By Sarah Mac Donald - 30 March, 2014
"Living in Ethiopia is like living in America compared to South Sudan.”
An Irish missionary priest who is working in the world’s newest and poorest nation took part in Saturday’s half marathon in Omagh to raise funds for the education of young people in South Sudan.
Spiritan missionary Fr John Skinnader is a native of Emyvale in north Monaghan.
He came home to Ireland two weeks ago to celebrate the marriage of his young cousin, Cathair Kerr, a brother of Ronan Kerr, the catholic member of the PSNI who was killed by dissident republicans in April 2011.
Fr Skinnader was the main celebrant at the funeral of the police constable who was killed by a car bomb at his home near Omagh; an atrocity which shocked all sides in Northern Ireland.
Ahead of the 59-year-old’s return to South Sudan on Monday, the Spiritan told CatholicIreland.net that where he is based there is no electricity, no paved roads, no running water and food is difficult to get.
“I am based near to one of the main towns called Rumbek in a place called Mapuordit, where I am running a youth training centre.”
“The diocese of Rumbek is the size of Switzerland and the brightest students from around the different parishes in the diocese are sent here because it has better security and we are giving better nutrition. With our solar system we are giving them lights to study at night.”
Though Mapuordit in Lakes State has not been caught up in the recent civil unrest which erupted elsewhere in South Sudan in recent months, many of those displaced by the violence fled to refugee camps in the area, including one close to the Irish man which is overflowing with 800,000 people.
South Sudan gained its independence from the north in 2011 after decades of war, which left millions dead and little infrastructure and no healthcare or education.
“I am there just a year and a half. Before that I was nine years in Ethiopia. Living in Ethiopia is like living in America compared to South Sudan,” he said.
The young men being trained in the Irish priest’s educational programme are all in their 20s and are trying to complete secondary school. “Because of the wars, education is very delayed in South Sudan,” he explained.
These are the lucky ones. “Most of them will be leaders in the future at national, regional or local level and some may go on to be church leaders a well,” he said.
“One of the big issues is revenge. A lot of the fighting stems from an attitude of an eye for an eye. We are trying to help them develop a better understanding of what Jesus’ message is.”

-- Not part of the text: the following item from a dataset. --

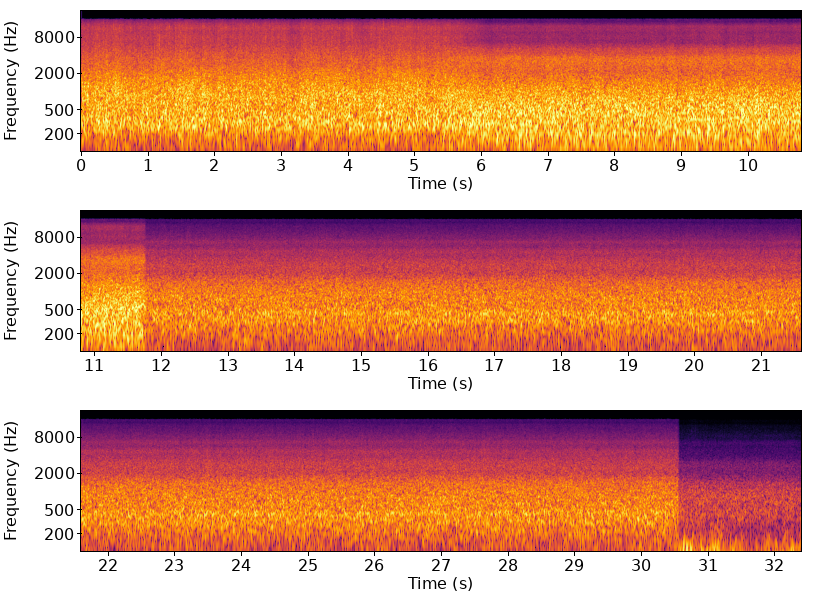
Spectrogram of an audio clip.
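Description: Mountain river rapids rushing over boulders, a steady wash of water noise that becomes noticeably quieter about twelve seconds in.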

He feels he can understand the rivalry between the Dinka and Nuer tribes as an Irishman who grew up on the sidelines of the conflict in Northern Ireland.
“It is quite similar in a way to what happened in Ireland. South Sudan got its independence three years ago. When Ireland got its independence, we had the civil war. That is really what is happening in South Sudan, they are going through this conflict over power.”
But many young people don’t want any more war. “During the midnight mass which we celebrated in Rumbek one of the young people had a prayer: ‘We are the children of war – no more war’.”
According to Fr Skinnader, one of the areas the Church is focusing on is supporting the younger generation who want to change, education and development and who want to be connected to the wider world.
However, he highlights that this connection to the wider world does not always make itself felt in the way that might be best for the young.
“It is a strange situation. There is no newspaper, no television and practically no radio in the country – yet enterprising businessmen have brought in satellite dishes into a lot of the larger villages and the young people can see all the Premiership matches at the weekend.”
“So their life actually revolves around Premiership matches. They know all the United players, the Chelsea players but they know nothing really about what is happening in the rest of the world or what’s going on around them. And they have an image of life that is distorted because of the Premiership.”
What he finds very different to Ireland, where the churches cannot seem to attract young people, is the fact that in South Sudan “we have too many young people going to church. It is unbalanced!”
“Young people really want to be part of the Church. They want to see the Church as giving them the opportunity for education and for development and contact with the wider world.”
Another major issue he said is the treatment of women. “A good husband is one who beats his wife at least once a week,” and it is a major challenge to change that mentality.
“One of my cooks was off for a few weeks because her husband beat her so badly.” He believes this is an issue for those who might question why missionaries like him are there and tell him that as a European he is disturbing the culture.
“Generally we would see the sharing of the Gospel as sharing what is good in the culture and what they think needs to be changed – what would the Christian message add to what they want to change or how would it support the change.”
Meanwhile, girls as young as seventeen are often removed from school so as to be married off to men, often in their sixties, who are willing to pay a good cow price to secure their bride. One chief living near to the Monaghan priest in Mapuordit has 82 wives.
“We are trying to help people look at the good and bad things about their culture and change what needs to be changed,” he said.
Fr Skinnader was joined in the Omagh marathon on Saturday by other members of his extended family who ran not only for South Sudan but also to commemorate Ronan Kerr.
For more information or to support the work of Fr John Skinnader see: www.emyvale.net